> **Task instructions**:
Reproduce the listing that follows in full. Omit its images.

Segment Open

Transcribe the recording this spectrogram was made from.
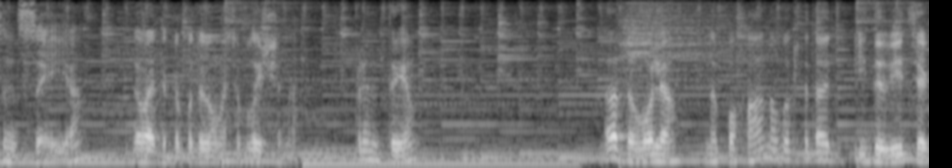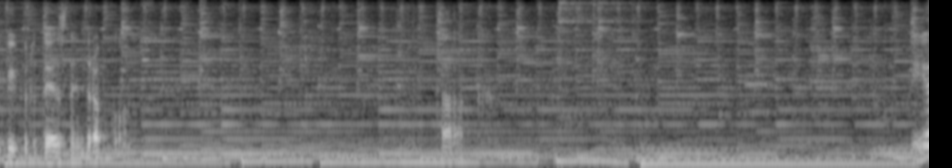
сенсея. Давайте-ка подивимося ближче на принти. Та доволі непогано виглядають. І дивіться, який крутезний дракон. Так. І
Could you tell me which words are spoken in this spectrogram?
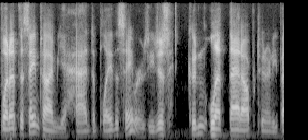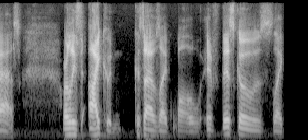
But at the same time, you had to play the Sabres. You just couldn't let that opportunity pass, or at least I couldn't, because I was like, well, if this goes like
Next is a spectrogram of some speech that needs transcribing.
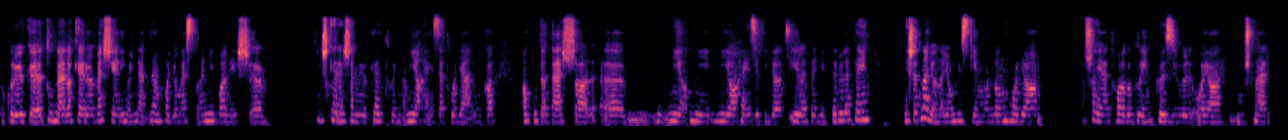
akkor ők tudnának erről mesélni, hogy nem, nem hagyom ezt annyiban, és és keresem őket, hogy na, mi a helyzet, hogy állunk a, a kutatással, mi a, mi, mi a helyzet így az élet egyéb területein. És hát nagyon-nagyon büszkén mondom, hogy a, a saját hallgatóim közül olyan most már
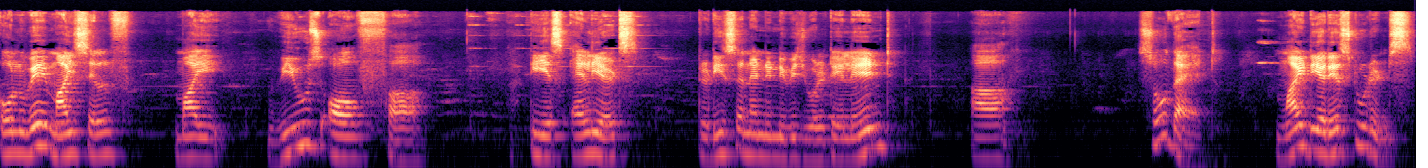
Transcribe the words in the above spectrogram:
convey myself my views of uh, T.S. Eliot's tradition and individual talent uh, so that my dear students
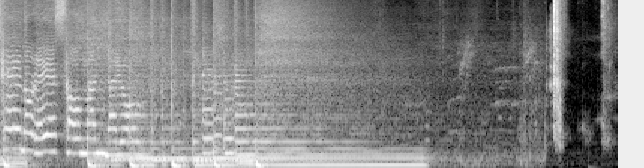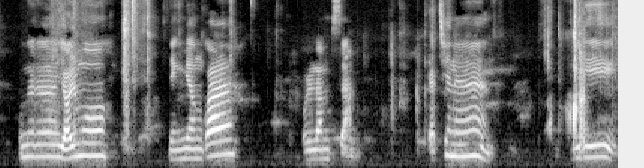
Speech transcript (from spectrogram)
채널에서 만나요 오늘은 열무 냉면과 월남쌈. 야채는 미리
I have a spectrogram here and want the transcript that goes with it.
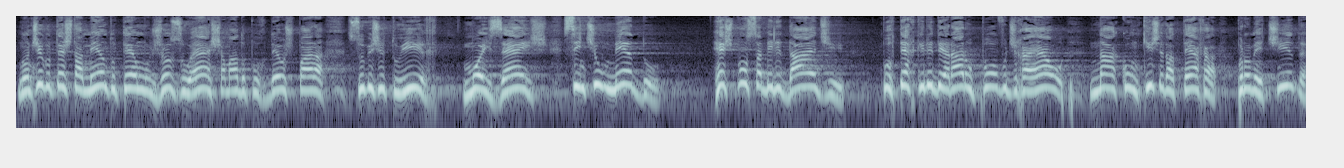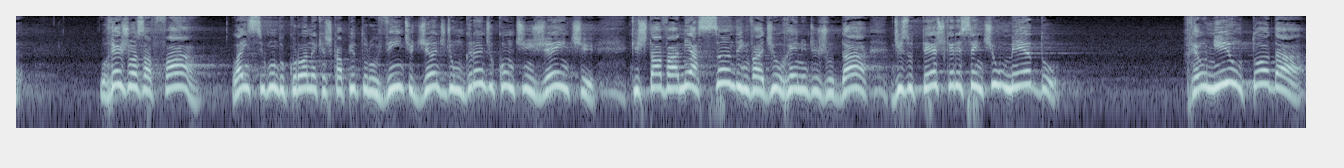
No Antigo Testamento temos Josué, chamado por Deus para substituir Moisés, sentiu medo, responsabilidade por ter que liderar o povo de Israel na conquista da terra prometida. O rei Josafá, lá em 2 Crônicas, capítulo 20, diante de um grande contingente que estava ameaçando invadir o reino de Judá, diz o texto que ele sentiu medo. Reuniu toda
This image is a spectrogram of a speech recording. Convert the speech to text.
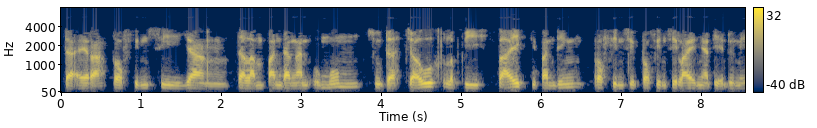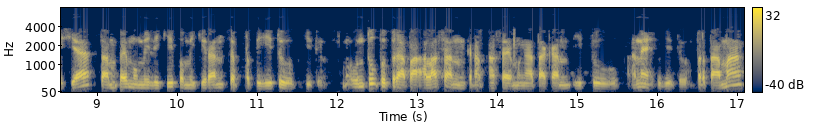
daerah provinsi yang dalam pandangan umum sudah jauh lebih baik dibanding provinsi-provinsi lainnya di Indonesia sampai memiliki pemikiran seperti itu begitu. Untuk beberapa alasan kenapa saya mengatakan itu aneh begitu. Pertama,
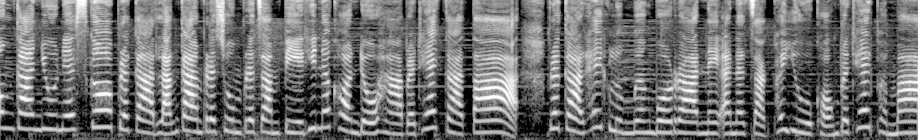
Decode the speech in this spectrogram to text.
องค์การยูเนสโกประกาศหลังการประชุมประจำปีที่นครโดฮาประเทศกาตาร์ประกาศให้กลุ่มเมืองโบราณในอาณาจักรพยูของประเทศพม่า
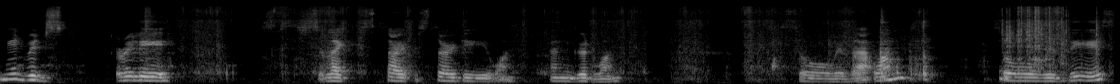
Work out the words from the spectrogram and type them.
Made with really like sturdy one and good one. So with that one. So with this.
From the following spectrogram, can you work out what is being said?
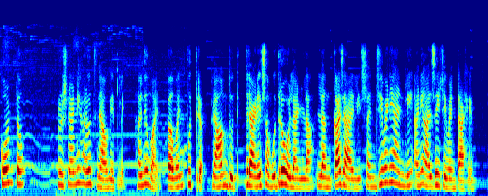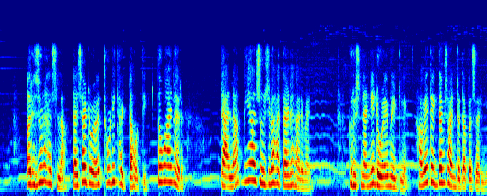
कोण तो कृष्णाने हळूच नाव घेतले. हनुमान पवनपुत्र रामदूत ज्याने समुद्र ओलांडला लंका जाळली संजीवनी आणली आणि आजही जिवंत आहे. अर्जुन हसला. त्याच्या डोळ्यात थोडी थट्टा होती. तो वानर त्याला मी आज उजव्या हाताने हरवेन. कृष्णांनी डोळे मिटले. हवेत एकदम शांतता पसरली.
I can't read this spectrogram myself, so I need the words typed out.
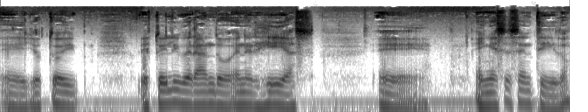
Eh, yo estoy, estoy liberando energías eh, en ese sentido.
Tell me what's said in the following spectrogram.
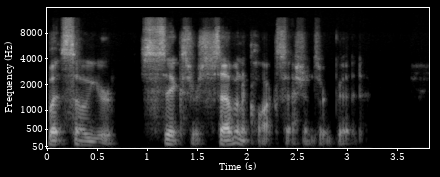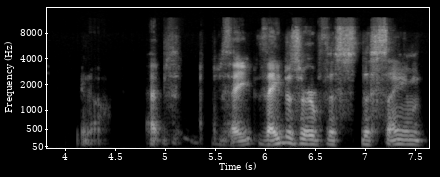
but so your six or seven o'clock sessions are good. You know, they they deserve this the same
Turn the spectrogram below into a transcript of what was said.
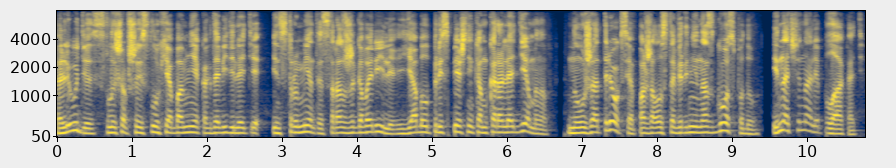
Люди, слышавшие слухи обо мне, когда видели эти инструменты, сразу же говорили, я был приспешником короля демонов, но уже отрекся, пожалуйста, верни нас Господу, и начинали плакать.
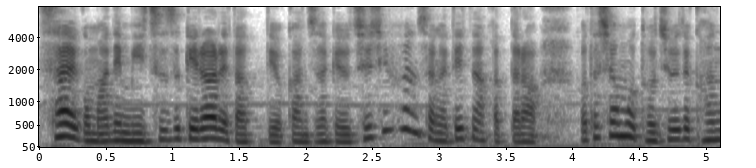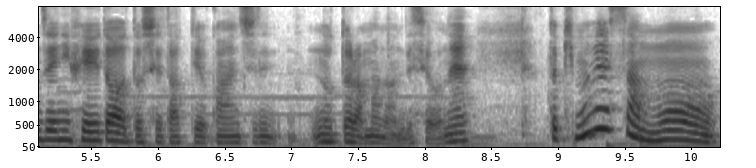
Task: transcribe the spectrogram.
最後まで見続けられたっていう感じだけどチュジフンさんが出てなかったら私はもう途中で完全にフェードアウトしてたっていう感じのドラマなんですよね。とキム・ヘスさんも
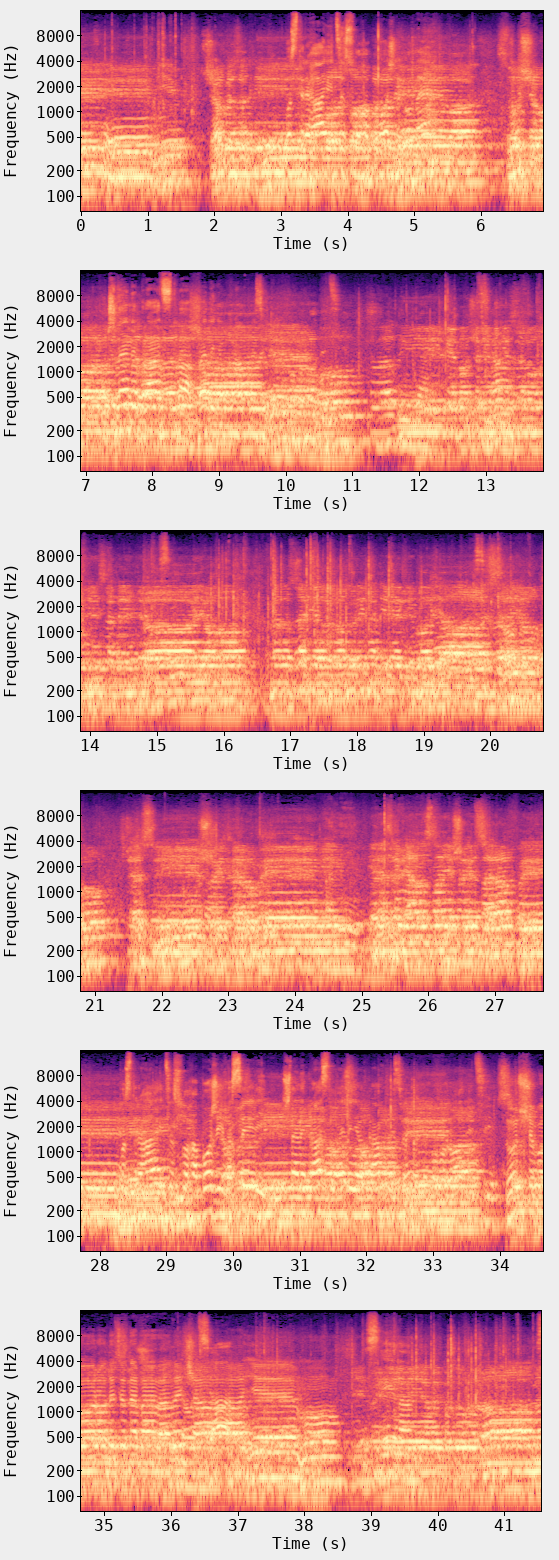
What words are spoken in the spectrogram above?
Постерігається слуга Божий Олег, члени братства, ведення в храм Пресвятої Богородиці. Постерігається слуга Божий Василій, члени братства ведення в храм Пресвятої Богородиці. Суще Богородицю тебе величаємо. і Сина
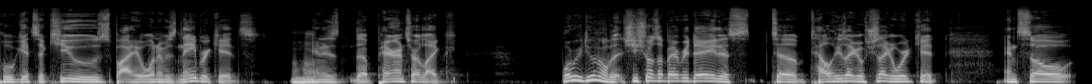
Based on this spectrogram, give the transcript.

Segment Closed

> **Result of the exercise**:
Transcribe the recording this spectrogram was made from.
сенсея. Давайте-ка подивимося ближче на принти. Та доволі непогано виглядають. І дивіться, який крутезний дракон. Так. І
Could you tell me which words are spoken in this spectrogram?
But at the same time, you had to play the Sabres. You just couldn't let that opportunity pass, or at least I couldn't, because I was like, well, if this goes like
Next is a spectrogram of some speech that needs transcribing.
akkor ők tudnának erről mesélni, hogy nem, nem hagyom ezt annyiban, és és keresem őket, hogy na, mi a helyzet, hogy állunk a, a kutatással, mi a, mi, mi a helyzet így az élet egyéb területein. És hát nagyon-nagyon büszkén mondom, hogy a, a saját hallgatóim közül olyan most már
Transcribe the words in the above spectrogram:
convey myself my views of uh, T.S. Eliot's tradition and individual talent uh, so that my dear students
Speech transcript (from spectrogram)
채널에서 만나요 오늘은 열무 냉면과 월남쌈. 야채는 미리
I have a spectrogram here and want the transcript that goes with it.
No Antigo Testamento temos Josué, chamado por Deus para substituir Moisés, sentiu medo, responsabilidade por ter que liderar o povo de Israel na conquista da terra prometida. O rei Josafá, lá em 2 Crônicas, capítulo 20, diante de um grande contingente que estava ameaçando invadir o reino de Judá, diz o texto que ele sentiu medo. Reuniu toda
This image is a spectrogram of a speech recording. Convert the speech to text.
daerah provinsi yang dalam pandangan umum sudah jauh lebih baik dibanding provinsi-provinsi lainnya di Indonesia sampai memiliki pemikiran seperti itu begitu. Untuk beberapa alasan kenapa saya mengatakan itu aneh begitu. Pertama,
Decode the speech in this spectrogram to text.
องค์การยูเนสโกประกาศหลังการประชุมประจำปีที่นครโดฮาประเทศกาตาร์ประกาศให้กลุ่มเมืองโบราณในอาณาจักรพยูของประเทศพม่า
Work out the words from the spectrogram and type them.
Made with really like sturdy one and good one. So with that one. So with this.
From the following spectrogram, can you work out what is being said?
कोण तो कृष्णाने हळूच नाव घेतले. हनुमान पवनपुत्र रामदूत ज्याने समुद्र ओलांडला लंका जाळली संजीवनी आणली आणि आजही जिवंत आहे. अर्जुन हसला. त्याच्या डोळ्यात थोडी थट्टा होती. तो वानर त्याला मी आज उजव्या हाताने हरवेन. कृष्णांनी डोळे मिटले. हवेत एकदम शांतता पसरली.
I can't read this spectrogram myself, so I need the words typed out.
Eh, yo estoy, estoy liberando energías eh, en ese sentido.
Tell me what's said in the following spectrogram.
but so your six or seven o'clock sessions are good. You know, they they deserve this the same
Turn the spectrogram below into a transcript of what was said.
Люди, слышавшие слухи обо мне, когда видели эти инструменты, сразу же говорили, я был приспешником короля демонов, но уже отрекся, пожалуйста, верни нас Господу, и начинали плакать.
Task: transcribe the spectrogram.
最後まで見続けられたっていう感じだけどチュジフンさんが出てなかったら私はもう途中で完全にフェードアウトしてたっていう感じのドラマなんですよね。とキム・ヘスさんも
What words are spoken in the spectrogram above?
Постерігається слуга Божий Олег, члени братства, ведення в храм Пресвятої Богородиці. Постерігається слуга Божий Василій, члени братства ведення в храм Пресвятої Богородиці. Суще Богородицю тебе величаємо. і Сина
Based on this spectrogram, give the transcript.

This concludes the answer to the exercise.